> **ACTION ITEM**
Reproduce every entry below precisely; do not include the pictures.

[Saved entries]
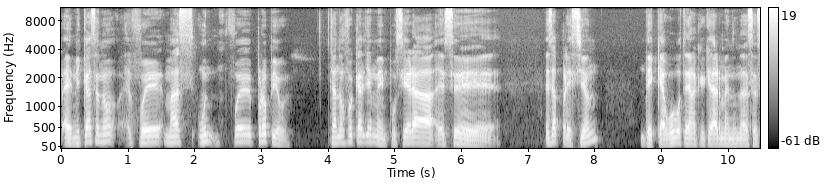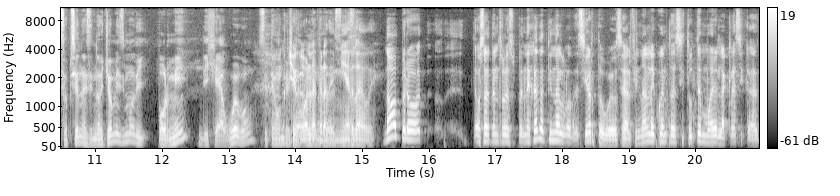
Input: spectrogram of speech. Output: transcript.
En mi caso no, fue más un fue propio, güey. O sea, no fue que alguien me impusiera ese esa presión de que a huevo tenía que quedarme en una de esas opciones, sino yo mismo di- por mí dije a huevo, sí tengo que quedarme en gólatra una de esas. mierda, güey. No, pero. O sea, dentro de su pendejada tiene algo de cierto, güey. O sea, al final de cuentas, si tú te mueres, la clásica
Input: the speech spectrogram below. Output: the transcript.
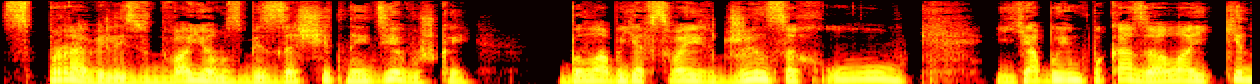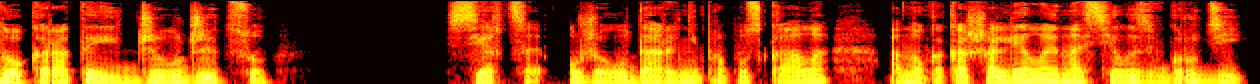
Справились вдвоем с беззащитной девушкой. Была бы я в своих джинсах, у, -у я бы им показала айкидо, карате и джиу-джитсу. Сердце уже удары не пропускало, оно как ошалелое носилось в груди.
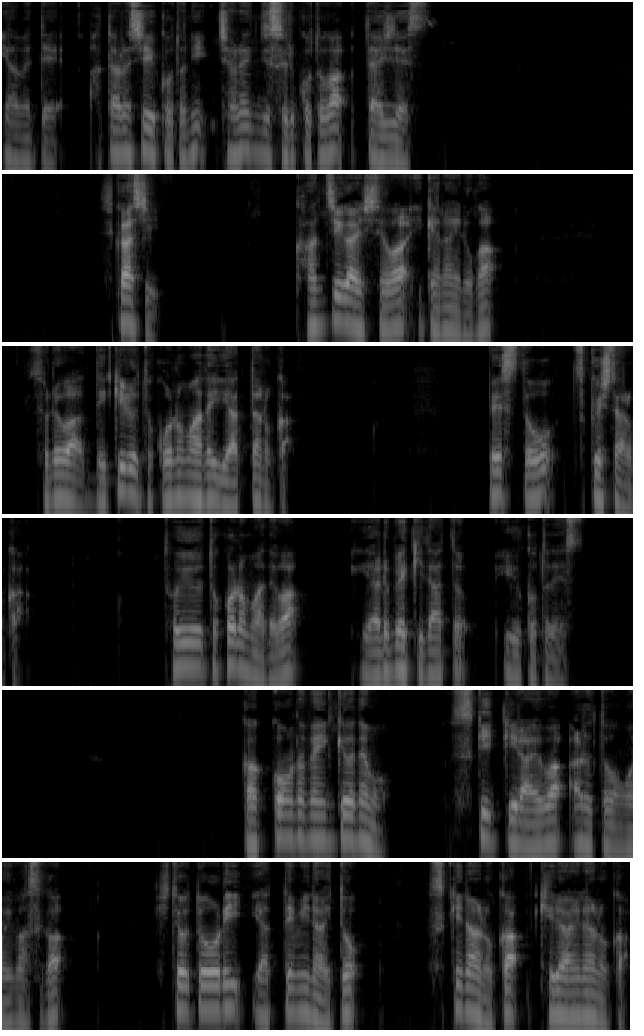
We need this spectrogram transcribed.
やめて新しいことにチャレンジすることが大事です。しかし勘違いしてはいけないのが、それはできるところまでやったのか、ベストを尽くしたのか、というところまではやるべきだということです。学校の勉強でも好き嫌いはあると思いますが、一通りやってみないと好きなのか嫌いなのか、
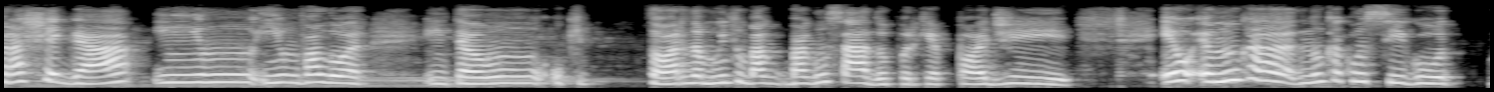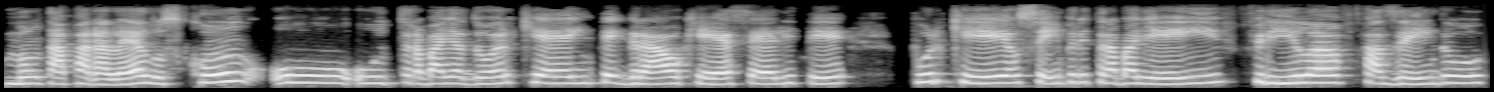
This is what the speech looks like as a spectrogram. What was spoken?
para chegar em um, em um valor. Então, o que torna muito bagunçado, porque pode. Eu, eu nunca, nunca consigo montar paralelos com o, o trabalhador que é integral, que é SLT, porque eu sempre trabalhei frila fazendo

> **WRITTEN REPLY**
Input: spectrogram of speech. Output: transcript.
En mi caso no, fue más un fue propio, güey. O sea, no fue que alguien me impusiera ese esa presión de que a huevo tenía que quedarme en una de esas opciones, sino yo mismo di- por mí dije a huevo, sí tengo que quedarme en gólatra una de esas. mierda, güey. No, pero. O sea, dentro de su pendejada tiene algo de cierto, güey. O sea, al final de cuentas, si tú te mueres, la clásica
Input: the speech spectrogram below. Output: the transcript.
Справились вдвоем с беззащитной девушкой. Была бы я в своих джинсах, у, -у я бы им показала айкидо, карате и джиу-джитсу. Сердце уже удары не пропускало, оно как ошалелое носилось в груди.
We need this spectrogram transcribed.
やめて新しいことにチャレンジすることが大事です。しかし勘違いしてはいけないのが、それはできるところまでやったのか、ベストを尽くしたのか、というところまではやるべきだということです。学校の勉強でも好き嫌いはあると思いますが、一通りやってみないと好きなのか嫌いなのか、
This is what the speech looks like as a spectrogram. What was spoken?
para chegar em um, em um valor. Então, o que torna muito bagunçado, porque pode. Eu, eu nunca, nunca consigo montar paralelos com o, o trabalhador que é integral, que é SLT, porque eu sempre trabalhei frila fazendo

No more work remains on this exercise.